Family urges Shorewood to tighten vicious dog ordinances
A Shorewood family urged officials to take a closer look at the Village’s ordinances regulating vicious dogs during a Nov. 28 regular meeting of the Shorewood Village Board of Trustees.
Residents Rick and Karen Strysik, joined by their grandchildren and other relatives, took time to provide an update on their dog, Sydney, who became the subject of a pit bull attack the evening of Nov. 20.
“My dog had severe injuries from the bite and being shaken,” Rick said.
Since that time, the Strysik family has been in contact with the Village and Shorewood Police.
“We went to the police station to file a report,” Karen said. “The dog would remain in our neighbor’s home until an investigation was completed.”
On Nov. 23, Sydney died.
“In order to prevent this horrific killing from happening to another pet or child, we are here tonight to ask the board to review the Village of Shorewood’s process and procedures,” Karen said. “We loved our dog Sydney.”
Karen and Rick’s grandchildren held up board, which was affixed with some pictures of Sydney, in front of those in attendance for the Village Board meeting.
“To my knowledge and that comes straight from the Chief of Police, the dog is now out of Shorewood,” Mayor Rick Chapman said. “It’s not a danger to anybody in the Village. The dog will be tracked where it went, and a report will be sent to that community to tell them Shorewood has labeled it a vicious dog.”
Current ordinances give the Village some authority to address the matter.
Chapman stressed that if at any point the Strysik family spots that dog in or around their neighbor’s home, they are encouraged to contact Shorewood Police. The department would impound the dog and have it euthanized.
To further address the issue, Village is looking to form a group made up by two trustees and a member of legal staff to review and adjust the ordinances regulating vicious dogs.
“I’m going to ask Mr. Anderson to head this group of, and as quickly as we can try to put together an ordinance to come before the board,” Chapman said.
Hike in water, sewer rates approved
Also at the meeting, the Board of Trustees amended a policy outlining the Village’s water and sewer rates.
The water fee, as presented, will increase from $3.47 to $3.88 per 1,000 gallons, whereas the charges assessed for sewer use will jump from $11.98 to $12.55 per 1,000 gallons.
“These rates come from the water and sewer rates study that we conducted with Ehler’s Financial,” Finance Director Anne Burkholder said. “Those results were presented at our Committee of Whole meeting in September.”
Shorewood officials last reviewed water and sewer rate increases at their Nov. 14 meeting.
Chapman directed Village staff to find a way to lessen the resulting impact on seniors just as the Village of Minooka had.

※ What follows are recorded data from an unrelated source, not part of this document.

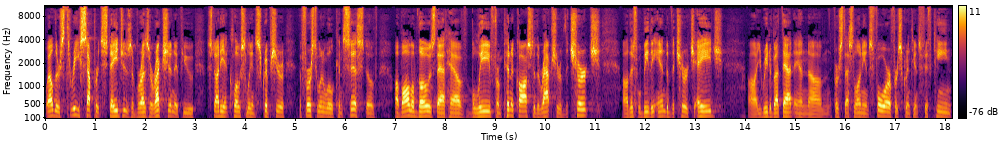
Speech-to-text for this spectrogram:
Well, there's three separate stages of resurrection if you study it closely in Scripture. The first one will consist of, of all of those that have believed from Pentecost to the rapture of the church. Uh, this will be the end of the church age. Uh, you read about that in um, 1 Thessalonians 4, 1 Corinthians 15.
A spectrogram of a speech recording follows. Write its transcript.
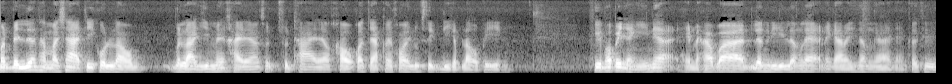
มันเป็นเรื่องธรรมชาติที่คนเราเวลายิ้มให้ใครแล้วสุดท้ายแล้วเขาก็จะค่อย ๆ รู้สึกดีกับเราไปเอง คือพอเป็นอย่างนี้เนี่ยเห็นไหมครับว่าเรื่องดีเรื่องแรกในการไปที่ทำงานเนี่ยก็คือ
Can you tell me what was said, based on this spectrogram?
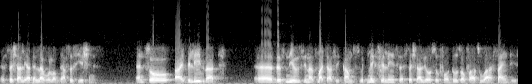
especially at the level of the associations. And so I believe that uh, this news, in as much as it comes with mixed feelings, especially also for those of us who are scientists,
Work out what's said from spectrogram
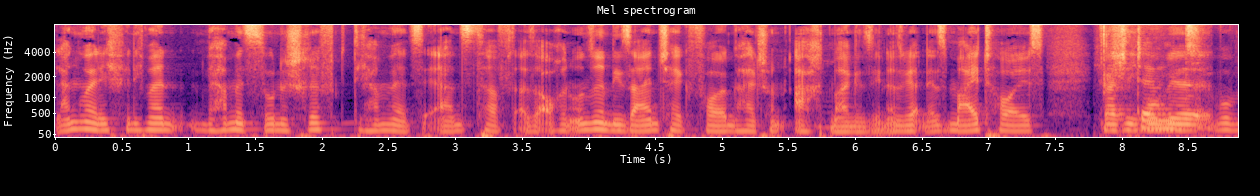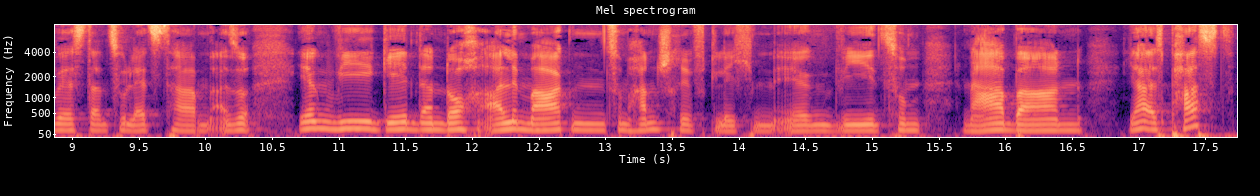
langweilig finde, ich meine, wir haben jetzt so eine Schrift, die haben wir jetzt ernsthaft, also auch in unseren Design-Check-Folgen halt schon achtmal gesehen. Also wir hatten jetzt My Toys, ich weiß Stimmt. nicht, wo wir, wo wir es dann zuletzt haben. Also irgendwie gehen dann doch alle Marken zum Handschriftlichen, irgendwie zum Nahbaren. Ja, es passt,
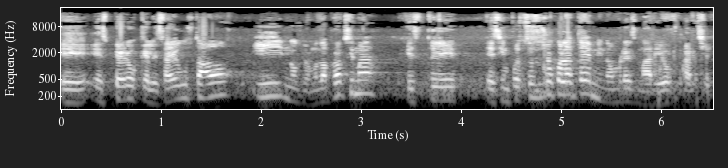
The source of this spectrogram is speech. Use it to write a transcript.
espero que les haya gustado y nos vemos la próxima. Este es Impuestos de Chocolate. Mi nombre es Mario Archie.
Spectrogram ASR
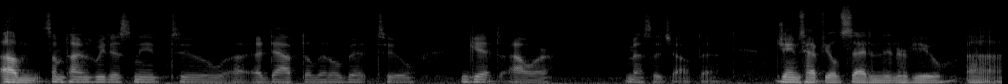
Um, Sometimes we just need to uh, adapt a little bit to get our message out there. James Hetfield said in an interview, uh,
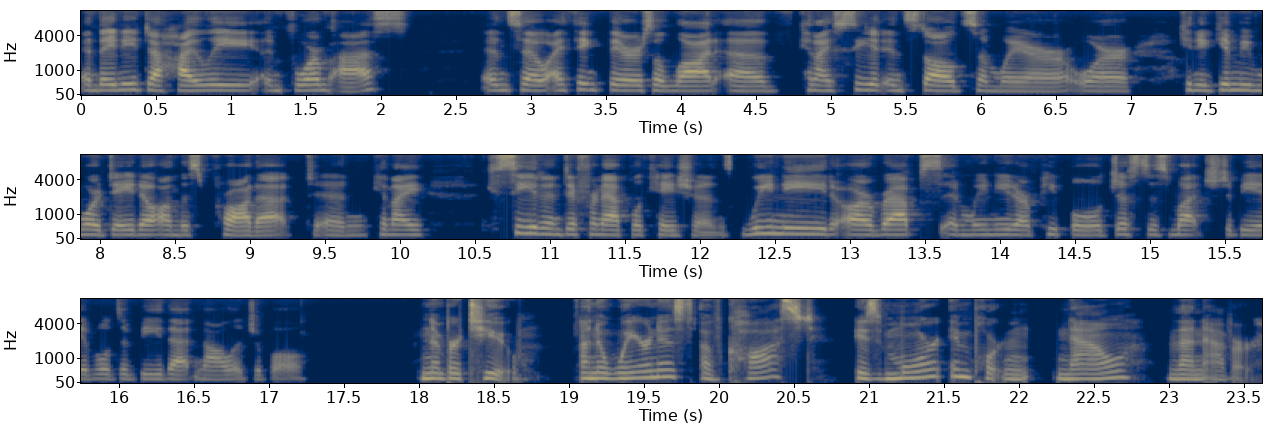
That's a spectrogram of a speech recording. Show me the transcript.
and they need to highly inform us. And so I think there's a lot of can I see it installed somewhere or can you give me more data on this product and can I see it in different applications? We need our reps and we need our people just as much to be able to be that knowledgeable. Number two, an awareness of cost is more important now than ever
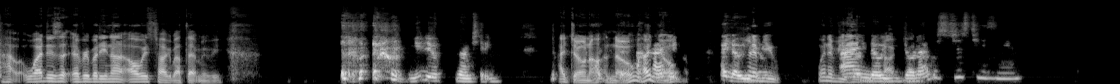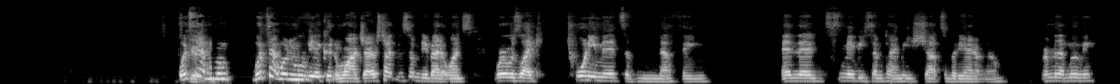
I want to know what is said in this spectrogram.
How, why does everybody not always talk about that movie? you do. No, I'm kidding. I don't know. I don't. I know you When have don't. you? When have you? I know you don't. I was just teasing you. What's Good. that? What's that one movie I couldn't watch? I was talking to somebody about it once, where it was like 20 minutes of nothing, and then maybe sometime he shot somebody. I don't know. Remember that movie?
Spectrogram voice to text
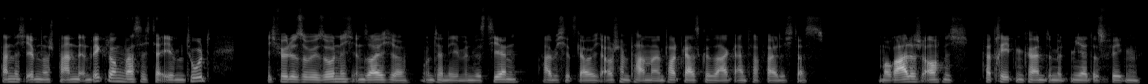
Fand ich eben eine spannende Entwicklung, was sich da eben tut. Ich würde sowieso nicht in solche Unternehmen investieren. Habe ich jetzt, glaube ich, auch schon ein paar Mal im Podcast gesagt, einfach weil ich das moralisch auch nicht vertreten könnte mit mir. Deswegen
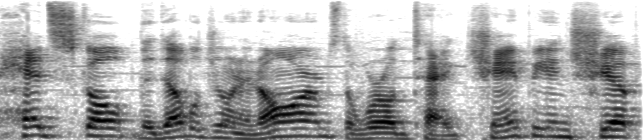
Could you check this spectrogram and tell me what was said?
head sculpt, the double jointed arms, the World Tag Championship,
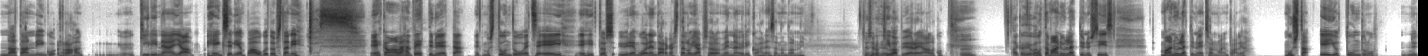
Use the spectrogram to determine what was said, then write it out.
Natan niinku rahan kilinää ja henkselien paukutusta, niin yes. ehkä mä oon vähän pettynyt, että, että musta tuntuu, että se ei ehdi tuossa yhden vuoden tarkastelujaksolla mennä yli 200 tonni. Se olisi ollut kiva pyöreä alku. Mm. Aika hyvä. Mutta mä oon yllättynyt siis, mä oon yllättynyt, että se on noin paljon. Musta ei ole tuntunut nyt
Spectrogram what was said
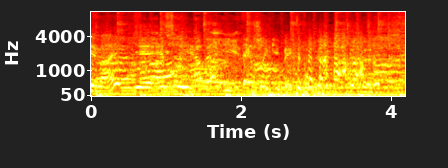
me a knife? Yeah, Emily, how about you actually give me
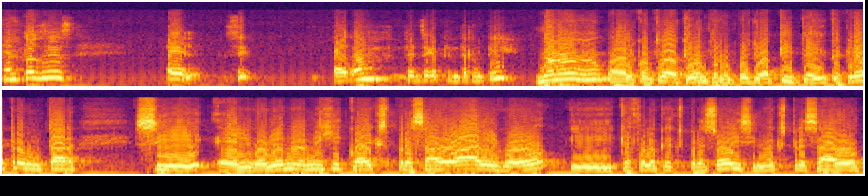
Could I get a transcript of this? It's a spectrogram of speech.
Entonces, el, sí, Perdón, pensé que te interrumpí. No, no, no, al contrario, te iba a interrumpir yo a ti. Te, te quería preguntar si el gobierno de México ha expresado algo y qué fue lo que expresó y si no ha expresado,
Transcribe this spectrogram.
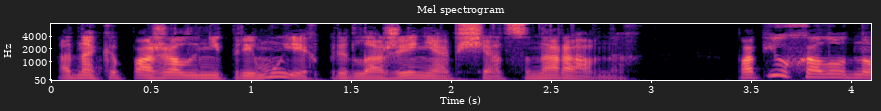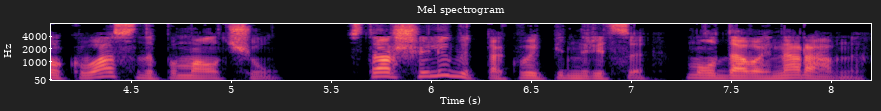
Однако, пожалуй, не приму я их предложение общаться на равных. Попью холодного кваса да помолчу. Старшие любят так выпендриться, мол, давай на равных.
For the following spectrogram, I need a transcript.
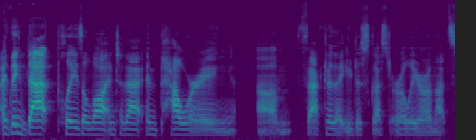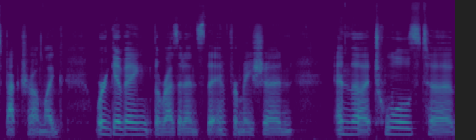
I think that plays a lot into that empowering um, factor that you discussed earlier on that spectrum. Like we're giving the residents the information and the tools to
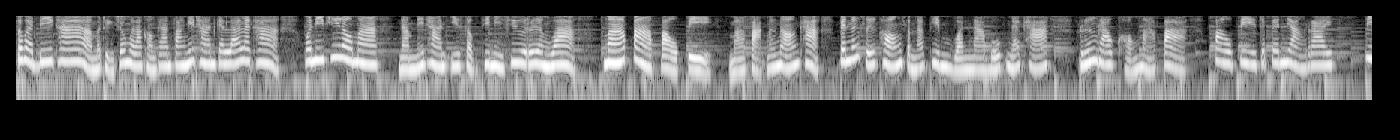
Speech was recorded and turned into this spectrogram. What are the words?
สวัสดีค่ะ มาถึงช่วงเวลาของการฟังนิทานกันแล้วล่ะค่ะ วันนี้พี่เรามานำนิทานอีสบที่มีชื่อเรื่องว่าม้าป่าเป่าปีมาฝากน้องๆค่ะ เป็นหนังสือของสำนักพิมพ์วันนาบุ๊กนะคะ เรื่องราวของหมาป่า เป่าปีจะเป็นอย่างไร มี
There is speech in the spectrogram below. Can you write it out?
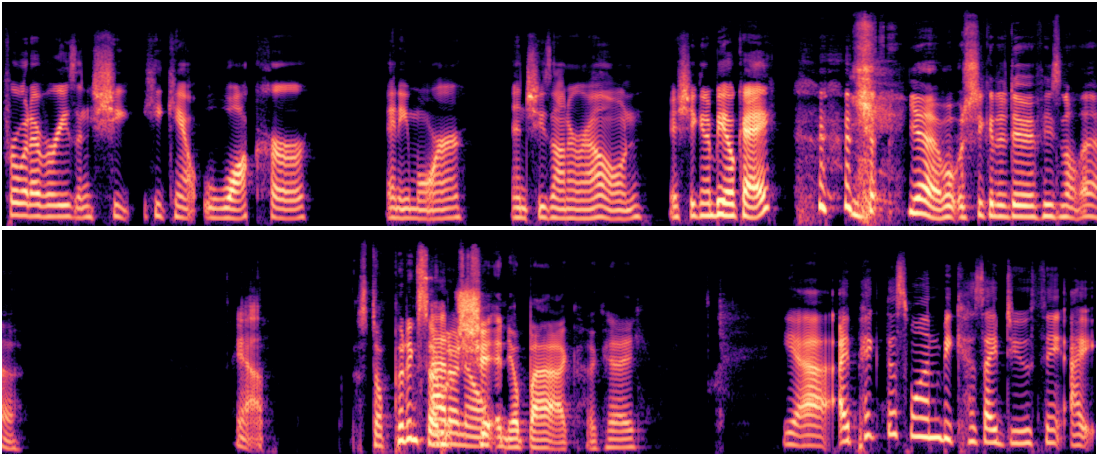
for whatever reason she he can't walk her anymore and she's on her own, is she going to be okay? yeah. What was she going to do if he's not there? Yeah. Stop putting so I much shit in your bag, okay? Yeah, I picked this one because I do think I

Chapman stressed that Village Board approval has to occur and said the good news is access to Lake Michigan water is on the horizon.
In a 6-0 vote, Shorewood officials amended the Village’s policy outlining its water and sewer rates.